“To promote peace in the broader Middle East, we must confront regimes that continue to harbor terrorists and pursue weapons of mass murder. Syria still allows its territory, and parts of Lebanon, to be used by terrorists who seek to destroy every chance of peace in the region. You have passed, and we are applying, the Syrian Accountability Act – and we expect the Syrian government to end all support for terror and open the door to freedom.”

It isn’t enough that Syria has provided vital intelligence to the Americans in the fight to hunt down and destroy al-Qaeda: its support to Hezbollah and other Palestinian factions is enough to ensure that it is in America’s sights – in my view, probably Bush’s next target – in our highly selective crusade to transform the Middle East into a “democratic” utopia. Only countries that either border or pose a potential threat to Israel seem to qualify, including Iran:

“Today, Iran remains the world’s primary state sponsor of terror – pursuing nuclear weapons while depriving its people of the freedom they seek and deserve. We are working with European allies to make clear to the Iranian regime that it must give up its uranium enrichment program and any plutonium re-processing, and end its support for terror. And to the Iranian people, I say tonight: As you stand for your own liberty, America stands with you.”

I have news for the president: Iranian students may wear blue jeans and think Western music is the bomb – but that doesn’t mean they don’t want Iran to have The Bomb. Iran’s right to pursue the nuclear power option, and provide some kind of nuclear deterrent against Israeli nukes, is a matter of national pride that transcends the generational and political divide. No “democratic” alternative to the mullahs is going to make any headway if its main platform plank is disarmament in the face of Western aggression and Israeli provocations.

The president is right that our crazed policy of transformation through coercion is being “tested” in Iraq – and it is so far a spectacular failure. The elections will only underscore that failure, as a full-scale religious-ethnic civil war breaks out. Bush avers that his war of “liberation” will “inspire democratic reformers from Damascus to Tehran,” but all it’s inspiring is revulsion throughout the region – emboldening our enemies, and providing them with plenty of targets. It is a lie that this war will “lift a terrible threat from the lives of our children and grandchildren.” It is taking the lives of our children, and those of the Iraqis, even as it threatens to cast its long shadow over the world in which our grandchildren must live, mortgaging their future and driving our nation into moral and material bankruptcy.

It’s nonsense to believe that Bush is preparing to gradually vacate Iraq, as he claims. To him, all timetables for withdrawal are “artificial,” as he puts it, because the only “natural” thing to do is to spread his Jacobin “revolution” westward into Syria, eastward into Iran, and beyond. U.S. troops will leave Baghdad only when they set out on the road to Damascus.
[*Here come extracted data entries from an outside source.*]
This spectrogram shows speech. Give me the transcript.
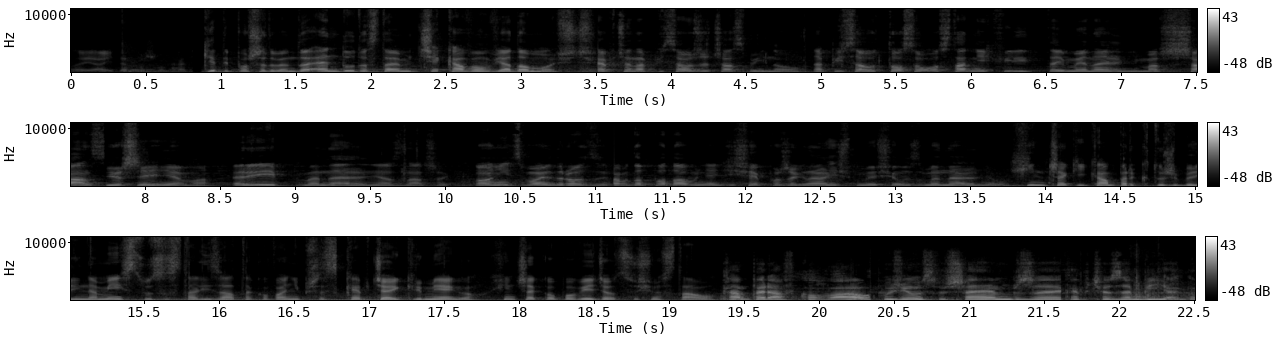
No ja idę poszukać. Kiedy poszedłem do Endu, dostałem ciekawą wiadomość. Kepcio napisał, że czas minął. Napisał, to są ostatnie chwili tej menelni. Masz szans, już jej nie ma. RIP menelnia, znaczek. No nic, moi drodzy. Prawdopodobnie dzisiaj pożegnaliśmy się z menelnią. Chińczek i Kamper, którzy byli na miejscu, zostali zaatakowani przez Kepcia i Krymiego. Chińczek opowiedział, co się stało. Kamper awkował, później usłyszałem, że Kepcio zabija go.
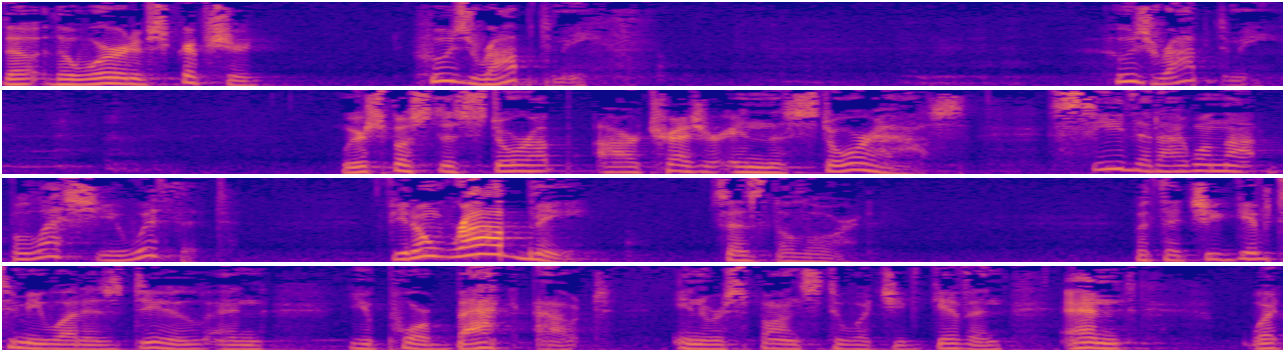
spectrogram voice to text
the, the word of scripture. Who's robbed me? Who's robbed me? We're supposed to store up our treasure in the storehouse. See that I will not bless you with it. If you don't rob me, says the Lord, but that you give to me what is due and you pour back out in response to what you've given and what,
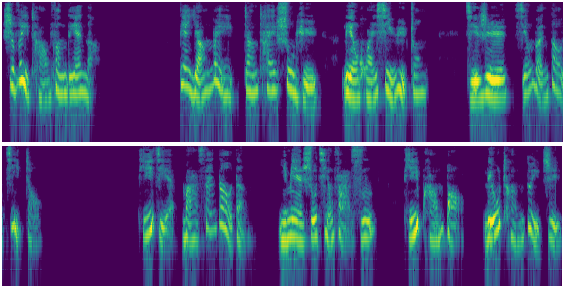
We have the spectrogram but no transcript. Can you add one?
是未尝疯癫呢。便扬为张差数语，领还系狱中。即日行文到冀州，提解马三道等，一面抒请法司，提庞宝、刘成对质。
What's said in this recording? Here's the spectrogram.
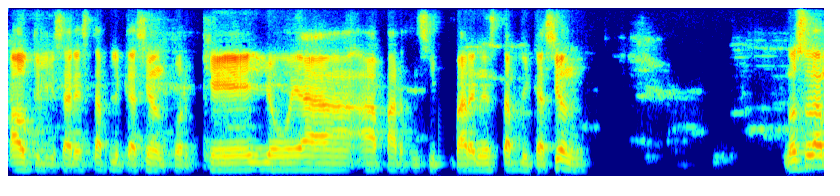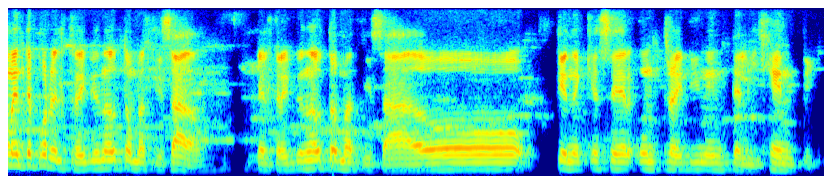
a utilizar esta aplicación? ¿Por qué yo voy a, a participar en esta aplicación? No solamente por el trading automatizado, el trading automatizado tiene que ser un trading inteligente,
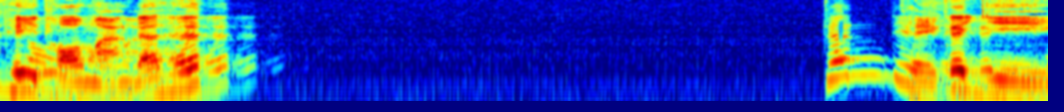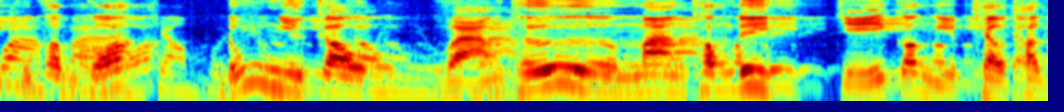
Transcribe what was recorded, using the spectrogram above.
Khi thọ mạng đã hết, thì cái gì cũng không có. Đúng như câu, vạn thứ mang không đi, chỉ có nghiệp theo thân.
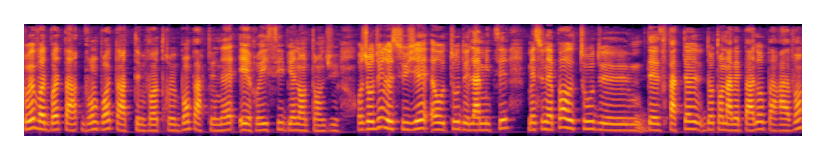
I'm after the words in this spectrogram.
Trouvez votre bon, partenaire et réussir, bien entendu. Aujourd'hui, le sujet est autour de l'amitié, mais ce n'est pas autour de, des facteurs dont on avait parlé auparavant,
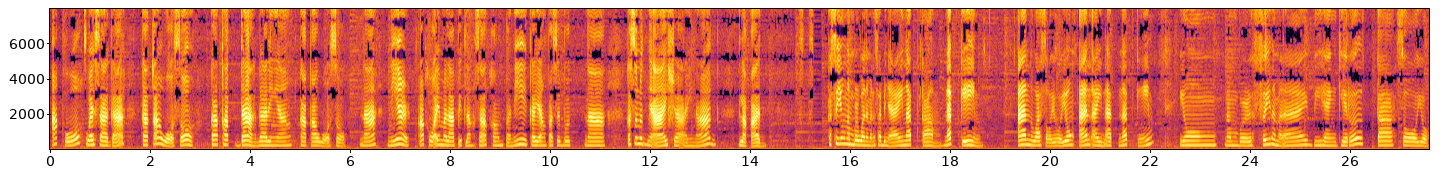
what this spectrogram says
Ako, wesaga, kakawoso. Kakapda, galing yung kakawoso. Na near. Ako ay malapit lang sa company. Kaya ang possible na Kasunod niya ay siya ay naglakad. Kasi yung number one naman, sabi niya ay not come, not came. An wasoyo. Yung an ay not, not came. Yung number three naman ay bihengkirul tasoyo.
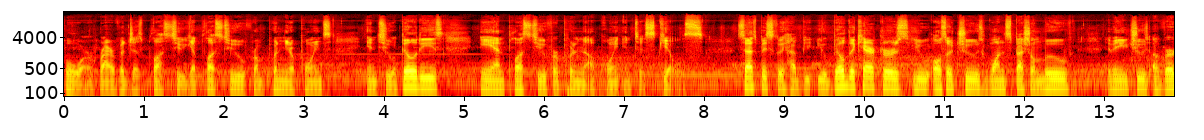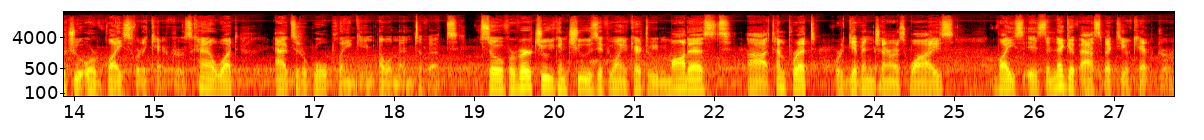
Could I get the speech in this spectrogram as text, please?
four rather than just plus two. You get plus two from putting your points into abilities and plus two for putting a point into skills. So that's basically how you build the characters. You also choose one special move, and then you choose a virtue or vice for the character. It's kind of what adds to the role playing game element of it. So for virtue, you can choose if you want your character to be modest, uh, temperate, forgiving, generous, wise. Vice is the negative aspect to your character.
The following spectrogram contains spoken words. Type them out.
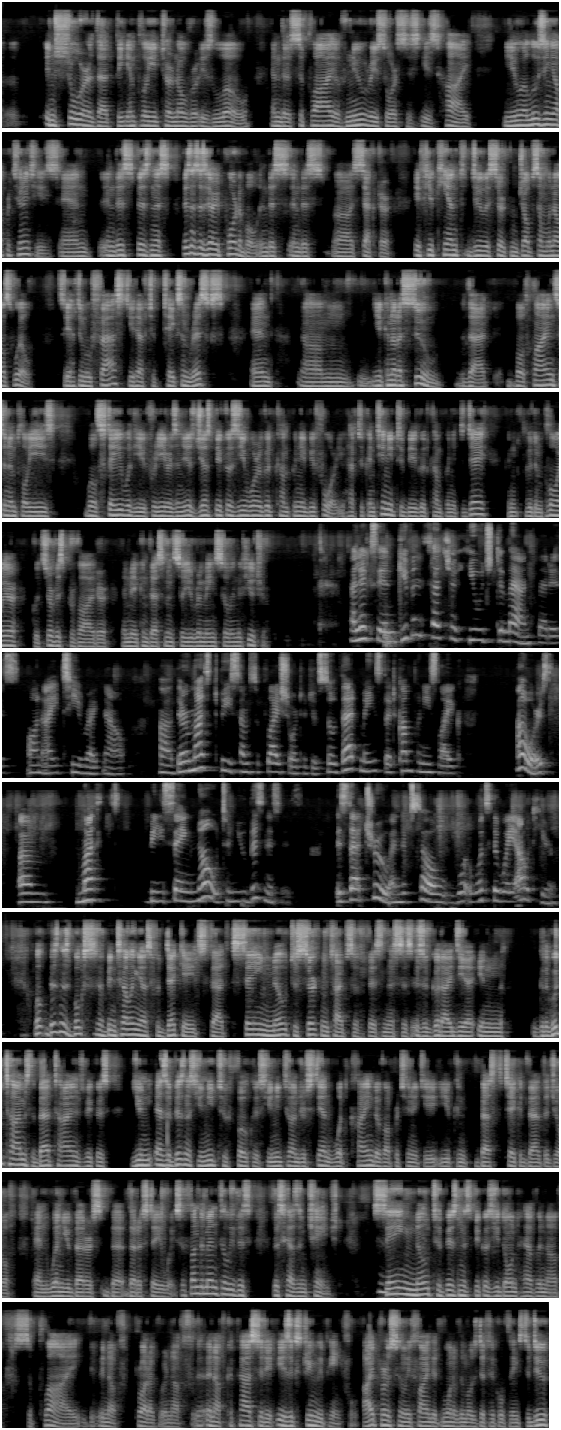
ensure that the employee turnover is low and the supply of new resources is high, you are losing opportunities. And in this business, business is very portable in this in this uh, sector. If you can't do a certain job, someone else will. So you have to move fast. You have to take some risks, and um, you cannot assume that both clients and employees will stay with you for years and years just because you were a good company before. You have to continue to be a good company today, good employer, good service provider, and make investments so you remain so in the future. Alexey, and given such a huge demand that is on IT right now, uh, there must be some supply shortages. So that means that companies like ours um, must be saying no to new businesses. Is that true? And if so, what, what's the way out here? Well, business books have been telling us for decades that saying no to certain types of businesses is a good idea in the good times, the bad times, because you, as a business, you need to focus. You need to understand what kind of opportunity you can best take advantage of, and when you better better stay away. So fundamentally, this this hasn't changed. Mm-hmm. saying no to business because you don't have enough supply enough product or enough enough capacity is extremely painful i personally find it one of the most difficult things to do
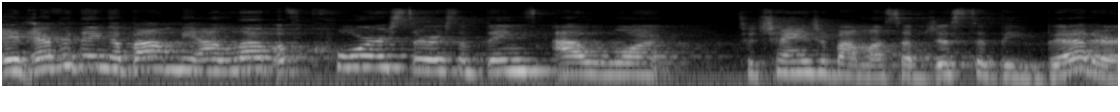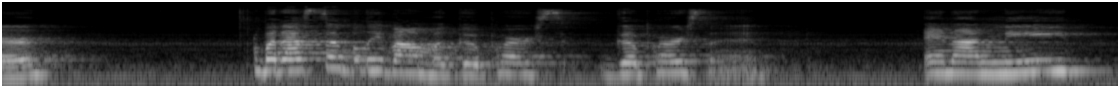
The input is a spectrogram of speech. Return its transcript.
And everything about me, I love. Of course, there are some things I want to change about myself just to be better. But I still believe I'm a good person, good person. And I need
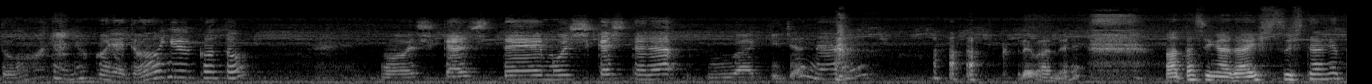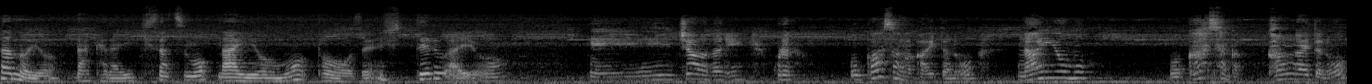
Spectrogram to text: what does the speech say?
どうなのこれどういうこともしかしてもしかしたら浮気じゃないこれはね私が代筆してあげたのよ。だからいきさつも内容も当然知ってるわよ。えー、じゃあ何？これお母さんが書いたの？内容もお母さんが考えたの？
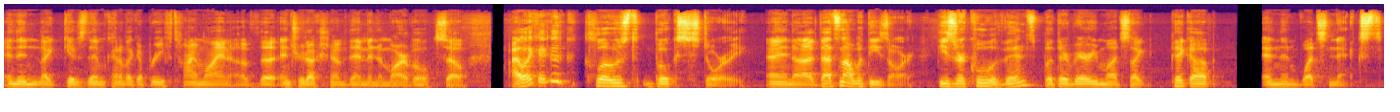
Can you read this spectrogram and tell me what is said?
and then like gives them kind of like a brief timeline of the introduction of them into Marvel. So I like a good closed book story, and uh, that's not what these are. These are cool events, but they're very much like pick up and then what's next.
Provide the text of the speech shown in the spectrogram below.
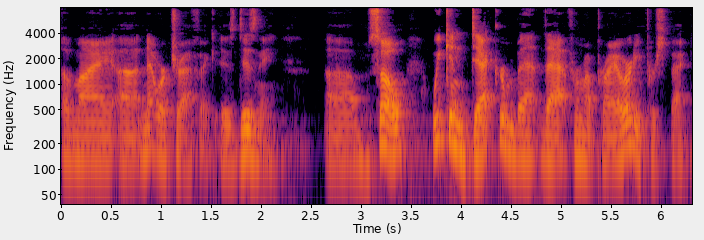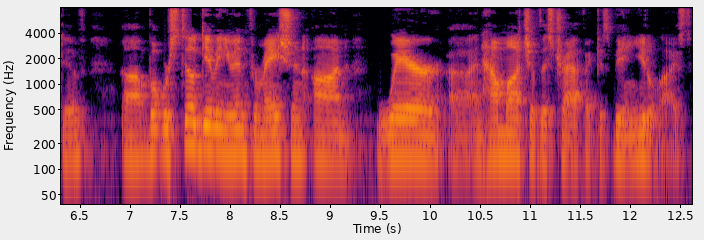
of my uh, network traffic is Disney. Um, so we can decrement that from a priority perspective, uh, but we're still giving you information on where uh, and how much of this traffic is being utilized.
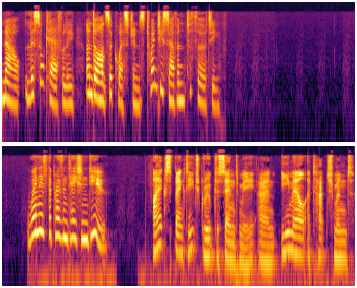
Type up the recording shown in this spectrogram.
Now listen carefully and answer questions 27 to 30. When is the presentation due? I expect each group to send me an email attachment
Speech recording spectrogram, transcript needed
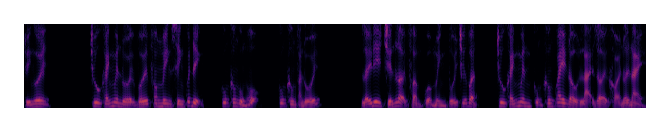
Tùy ngươi. Chu khánh nguyên đối với phong minh sinh quyết định, cũng không ủng hộ, cũng không phản đối lấy đi chiến lợi phẩm của mình túi chữ vật, chu khánh nguyên cũng không quay đầu lại rời khỏi nơi này.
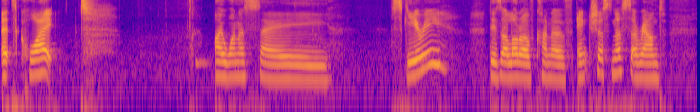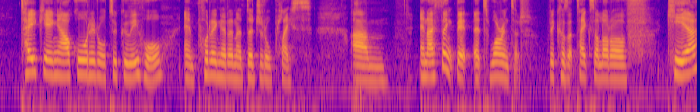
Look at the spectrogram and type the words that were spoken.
it's quite, I want to say, scary. There's a lot of kind of anxiousness around taking our kōrero tuku iho and putting it in a digital place. Um, and I think that it's warranted because it takes a lot of care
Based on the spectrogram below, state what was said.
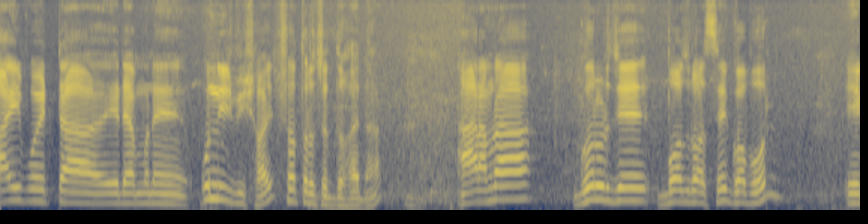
লাইভ ওয়েটটা এটা মানে উনিশ বিশ হয়, সতেরো চোদ্দ হয় না। আর আমরা গরুর যে বজ্র আছে, গোবর, এই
This president loves to cite the most statist president in American history, and he doesn’t fail us this time:

“As Franklin Roosevelt once reminded Americans, ‘each age is a dream that is dying, or one that is coming to birth.'”

The dream that is dying is that of our forefathers, who thought they were creating a republic, and warned against the temptations of empire. It isn’t a dream but a nightmare that is coming to birth: one that is an affliction to us and a threat to the rest of the world.

Author: Justin Raimondo

Justin Raimondo passed away on June 27, 2019. He was the co-founder and editorial director of Antiwar.com, and was a senior fellow at the Randolph Bourne Institute. He was a contributing editor at The American Conservative, and wrote a monthly column for Chronicles. He was the author of Reclaiming the American Right: The Lost Legacy of the Conservative Movement [Center for Libertarian Studies, 1993; Intercollegiate Studies Institute, 2000], and An Enemy of the State: The Life of Murray N. Rothbard [Prometheus Books, 2000].